When it came to inspiration, the couple looked no further than their own experiences. “Dee and I are lucky to have traveled so much,” said Hilfiger. “It has given us such an appreciation and respect for other cultures and this house was truly a wonderful opportunity to pay homage.”
Since its original construction, the structure never departed from its architectural blueprint, which was Norman-inspired with distinctive Gothic and Tudor influences. While the building had seen numerous renovations (including an unfortunate attempt to go Danish modern) Round Hill has retained much of its birthright from 1930s America. History buffs will recall that was a time when affluent Americans would travel to Europe and bring back an array of contrasting ideas, styles, and décor. This home, with its nods to England, France, the Netherlands, and Flanders on full display, was no exception. For Tchelistcheff, that meant using great sensitivity and doing extensive research in order to preserve the structure’s heritage while fixing and enhancing it to suit a modern family.
Such discipline, indeed, comes into play at the estate. While Hilfiger calls the environs of his home the backcountry, he can glimpse the bustling lights of New York City shimmering in the distance from his office, a room tucked into the third floor of a romantic ivy-covered turret. State-of-the-art appliances and amenities dress the combined kitchen and breakfast space that makes up the heart of the home—an entirely new addition to the old manor,
yet visitors would be hard-pressed to discover a clue that these rooms hadn’t always been there.

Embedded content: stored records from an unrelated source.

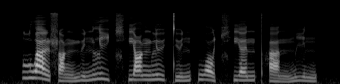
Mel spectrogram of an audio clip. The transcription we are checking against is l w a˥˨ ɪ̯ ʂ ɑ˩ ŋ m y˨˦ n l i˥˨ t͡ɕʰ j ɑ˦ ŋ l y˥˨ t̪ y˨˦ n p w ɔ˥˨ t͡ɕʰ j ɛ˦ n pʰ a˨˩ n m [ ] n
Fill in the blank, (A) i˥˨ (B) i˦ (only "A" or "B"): A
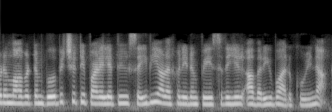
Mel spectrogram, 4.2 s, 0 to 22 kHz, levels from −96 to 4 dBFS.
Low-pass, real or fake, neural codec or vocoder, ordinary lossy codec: 7.2 kHz; fake; codec, 24 kHz, 0.9 kbps, WavTokenizer, large speech release; MP3, 64 kbps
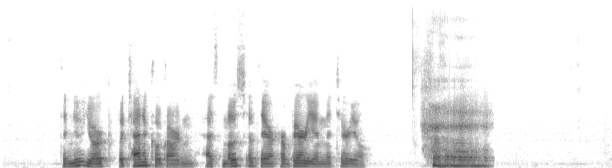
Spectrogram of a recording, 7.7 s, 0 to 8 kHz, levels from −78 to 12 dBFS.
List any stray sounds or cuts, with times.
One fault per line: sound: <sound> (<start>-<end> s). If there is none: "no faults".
sound: laugh (5.1-6.2 s)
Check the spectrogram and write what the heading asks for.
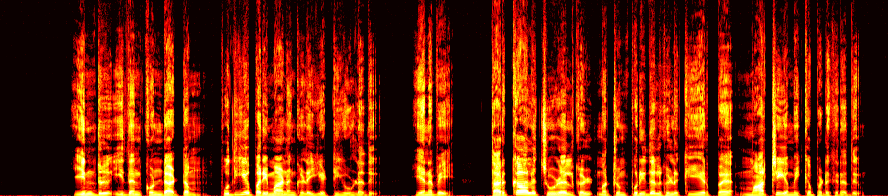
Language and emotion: Tamil, neutral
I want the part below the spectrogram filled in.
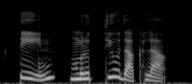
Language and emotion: Marathi, neutral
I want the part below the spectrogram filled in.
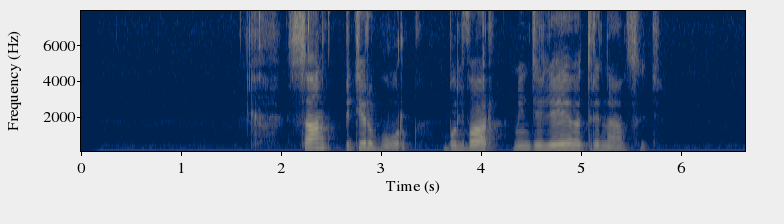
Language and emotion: Russian, neutral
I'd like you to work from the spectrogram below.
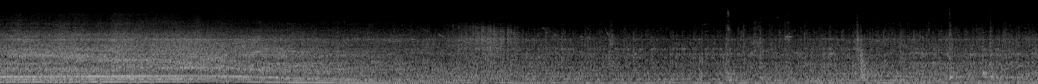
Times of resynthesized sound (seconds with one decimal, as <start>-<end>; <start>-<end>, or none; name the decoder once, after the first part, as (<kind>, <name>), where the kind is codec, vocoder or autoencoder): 2.1-3.9 (codec, SNAC)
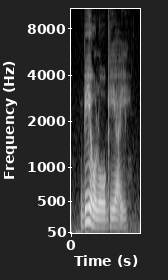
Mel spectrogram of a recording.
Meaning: biological
- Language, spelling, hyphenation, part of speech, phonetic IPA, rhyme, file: Hungarian, biológiai, bi‧o‧ló‧gi‧ai, adjective, [ˈbijoloːɡijɒji], -ji, Hu-biológiai.ogg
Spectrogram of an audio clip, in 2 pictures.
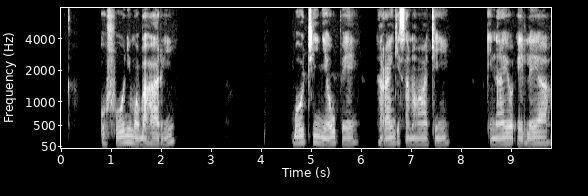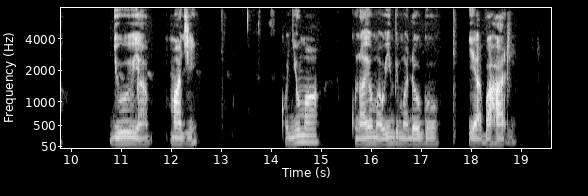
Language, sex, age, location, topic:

Hilfiger is a passionate collector of art and antiques, and there are incredible pieces to be found throughout Round Hill. Still Life with a Hare by Bernard DeBridat holds pride of place beside collections of Black Forest hunting trophies. In the dining room, the 19th-century AWN Pugin table is set with vintage Royal Doulton® dinner plates and Tiffany & Co silverware. The breakfast room features a rug that once belonged to the Duke and Duchess of Windsor. There are also many pristine examples of porcelain from both the Ming and Qing periods.
Amongst the antiques, personal touches can be found everywhere. The media room’s décor was inspired by Dee’s Turkish heritage. It’s a popular gathering place for the entire family both for its entertainment value and the expansive ottoman banquette designed by Bullard that recalls a pasha’s palace in Istanbul. In 8-year-old Sebastian Hilfiger’s room, a towering giraffe from acclaimed toymaker Steiff keeps a watchful eye during bedtime.
The outdoor spaces are no less impressive, having to measure up to the grandeur of the house. Brooks set out to create different experiences. She imagined Tommy and Dee taking a walk after dinner through the water garden where the sounds are a soothing respite, family picnics, and football games on the great lawn; and their granddaughter Harley playing hide-and-seek in the boxwood knot garden. “Miranda did an incredible job of bringing back the garden to what it might have been when the house was built,” commented Dee.
The property undoubtedly has a history as colourful as Hilfiger’s red, blue, and white. It took nearly six years to complete the house, but it’s now a warm and welcoming place that will be enjoyed for generations to come. Remembering its storied past in the architecture and writing new chapters in their restoration, the Hilfigers can call Round Hill home.
lodge living The grand hall features the house’s original hand-hewn oak staircase framed by delicately carved panels and windows; (opposite) Above the blue sofa rests a French painting that is one of a pair from Sotheby’s
colourful comforts The colour palette in the living room gives a subtle nod to Tommy’s American roots, but mingles with European furnishings and accessories that reflect Dee’s sophisticated tastes